We’re now three minutes to midnight on the Doomsday Clock, which is used to determine how close human civilization is to the apocalypse. This is the closest we’ve ever been to midnight since 1984. The reason is not nuclear war anymore. It’s the threat humanity faces from bioterrorism, climate change, and our lethargic response towards addressing it. But, nuclear weapons still play their part as well (via Slate):
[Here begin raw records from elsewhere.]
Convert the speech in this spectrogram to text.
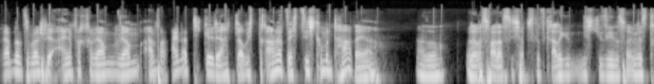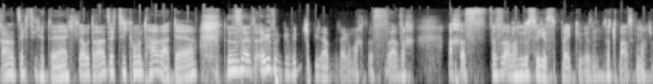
Wir haben dann zum Beispiel einfach, wir haben, wir haben einfach einen Artikel, der hat, glaube ich, 360 Kommentare, ja. Also, oder was war das? Ich habe es jetzt gerade nicht gesehen. Das war irgendwas 360 hat der, ja. Ich glaube 360 Kommentare hat der, ja. Das ist halt irgendein so Gewinnspiel haben wir da gemacht. Das ist einfach, ach, das, das ist einfach ein lustiges Projekt gewesen. Das hat Spaß gemacht.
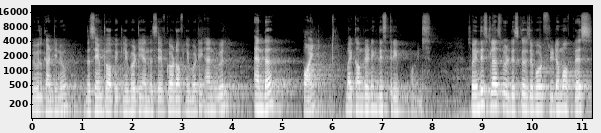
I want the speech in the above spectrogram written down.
we will continue the same topic liberty and the safeguard of liberty and we will end the point by completing these three points. So in this class we will discuss about freedom of press.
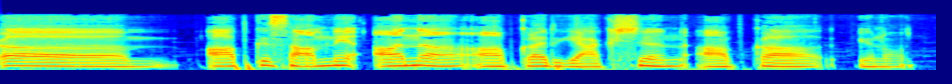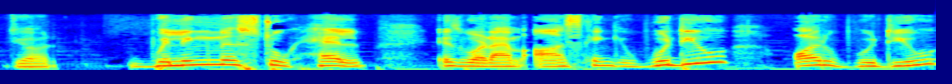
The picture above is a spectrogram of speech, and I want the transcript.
आपके सामने आना आपका रिएक्शन आपका you know your willingness to help is what I am asking would you और वुड यू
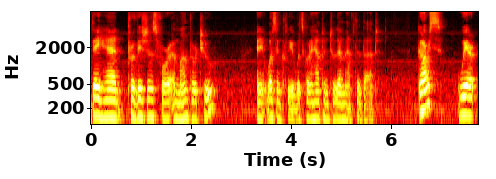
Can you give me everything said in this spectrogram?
They had provisions for a month or two, and it wasn't clear what's going to happen to them after that. Kars, where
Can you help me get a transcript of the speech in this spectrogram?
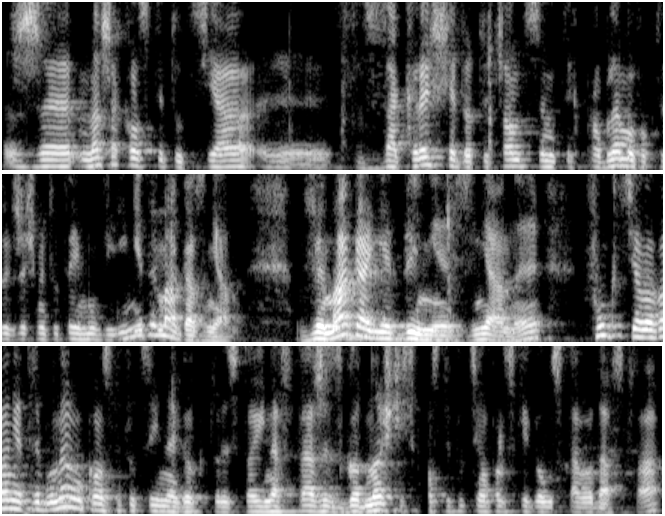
że nasza konstytucja y, w zakresie dotyczącym tych problemów, o których żeśmy tutaj mówili, nie wymaga zmian. Wymaga jedynie zmiany funkcjonowania Trybunału Konstytucyjnego, który stoi na straży zgodności z konstytucją polskiego ustawodawstwa.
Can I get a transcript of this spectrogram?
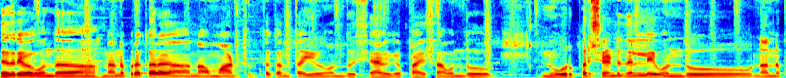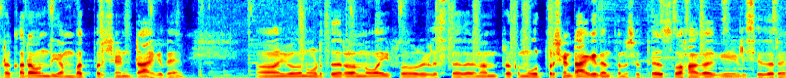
ಸ್ನೇಹಿತರೆ, ಇವಾಗ ಒಂದು ನನ್ನ ಪ್ರಕಾರ ನಾವು ಮಾಡ್ತಿರ್ತಕ್ಕಂಥ ಈ ಒಂದು ಶಾವಿಗೆ ಪಾಯಸ ಒಂದು ನೂರು ಪರ್ಸೆಂಟ್ದಲ್ಲಿ ಒಂದು ನನ್ನ ಪ್ರಕಾರ ಒಂದು ಎಂಬತ್ತು ಪರ್ಸೆಂಟ್ ಆಗಿದೆ. ಇವಾಗ ನೋಡ್ತಾ ಇದ್ದಾರಲ್ಲ ನನ್ನ ವೈಫ್ ಅವರು ಇಳಿಸ್ತಾ ಇದ್ದಾರೆ ನನ್ನ ಪ್ರಕಾರ ನೂರು ಪರ್ಸೆಂಟ್ ಆಗಿದೆ ಅಂತ ಅನಿಸುತ್ತೆ. ಸೊ ಹಾಗಾಗಿ ಇಳಿಸಿದ್ದಾರೆ.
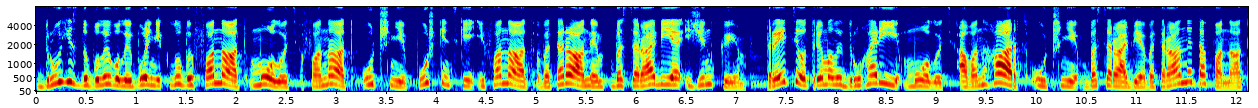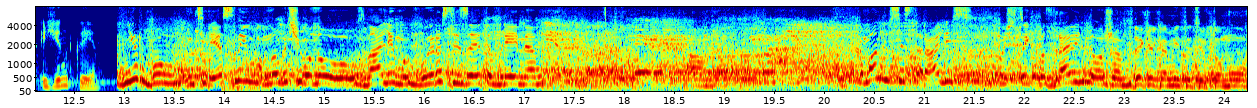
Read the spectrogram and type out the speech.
Другі здобули волейбольні клуби Фанат, Молодь, Фанат, учні, Пушкінський і Фанат, ветерани, Бесарабія, жінки. Треті отримали Другарі, Молодь, Авангард, учні, Бесарабія, ветерани та Фанат, жінки. Турнир был интересный, мы много чего нового узнали, мы выросли за это время. А, Команды все старались, хочется их поздравить тоже. Декілька місяців тому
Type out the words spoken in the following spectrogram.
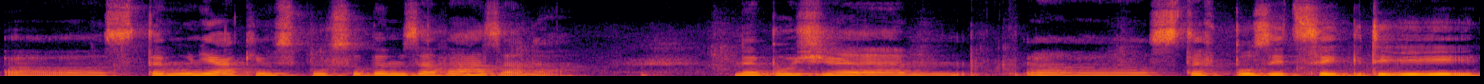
uh, jste mu nějakým způsobem zavázaná, nebo že uh, jste v pozici, kdy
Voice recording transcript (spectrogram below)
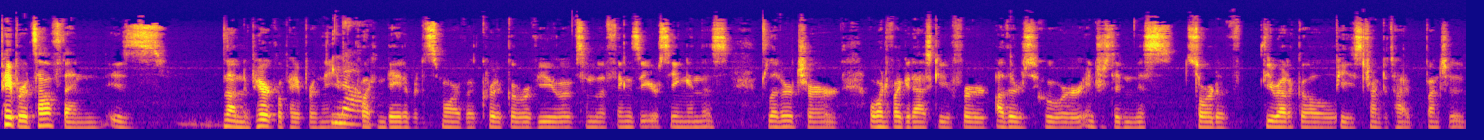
paper itself, then, is not an empirical paper in that you're no. collecting data, but it's more of a critical review of some of the things that you're seeing in this literature. I wonder if I could ask you for others who are interested in this sort of theoretical piece, trying to tie a bunch of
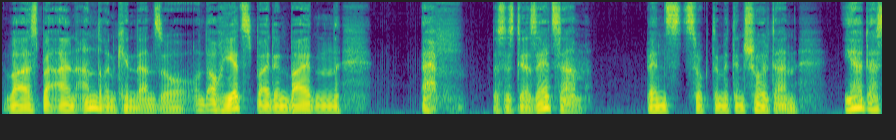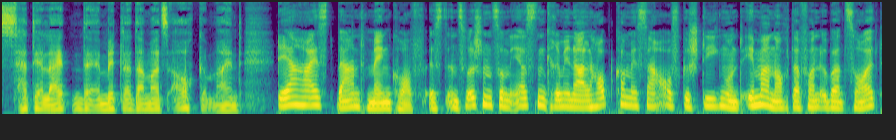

That’s the closest it has been to midnight since 1984, at the Cold War’s peak. The only time humanity has been closer to self-destruction, according to the clock, was from 1953 to 1960, when it read 11:58 p.m. thanks to the nuclear brinksmanship between the United States and the Soviet Union. The Cold War’s end turned the clock all the way back to 11:43 p.m. in 1991. So how did we end up right back at 11:57 p.m., just 24 years later?*
The answer is that nuclear war is no longer the only plausible, existential threat we face, according to the Bulletin’s science and security board. The other: climate change. And, more specifically, the world’s lackluster response to climate change.
As Lawrence Krauss explained in Slate two years ago, climate change was added to the clock-setting calculations in 2007, along with the dangers presented by biotechnology and bioterrorism. Despite ever-growing public awareness of the problem, global inaction on climate change has only darkened the picture since then.
Remember, it isn’t only climate change that has us poised precipitously at 11:57 p.m. today. It’s the combination of climate change and some discouraging recent developments on the nuclear-proliferation front. At a press conference Thursday, Bulletin executive director Kennette Benedict emphasized both. About the nuclear threat, she said:
The arms-reduction process has ground to a halt, with the United States and Russia embarking on massive programs to modernize their nuclear forces—thereby undermining existing nuclear weapons treaties. At the same time, other nuclear-weapons states are joining this expensive and extremely dangerous modernization craze.
The two threats may seem unrelated, but it’s worthwhile to think about them in the same breath, because there are some interesting parallels between them. The greatest danger posed by nuclear bombs is not their explosive power. It’s the prospect of a nuclear winter—that is, a form of very sudden, human-caused, climate change.
There’s that, and the fact that radiation will kill us all, too. Yet, the Slate piece did note that the Doomsday Clock’s methodology is subjective to the “biases and interests” of the scientists who move the clock handles.
While it’s a bit unnerving that we are so close to the end of the world, I’m still skeptical about climate change being the biggest existential threat humanity has faced in generations.
In other news, Mad Max: Fury Road will be released this summer; a franchise that pretty much became the blueprint for post-apocalyptic media. Here’s the trailer: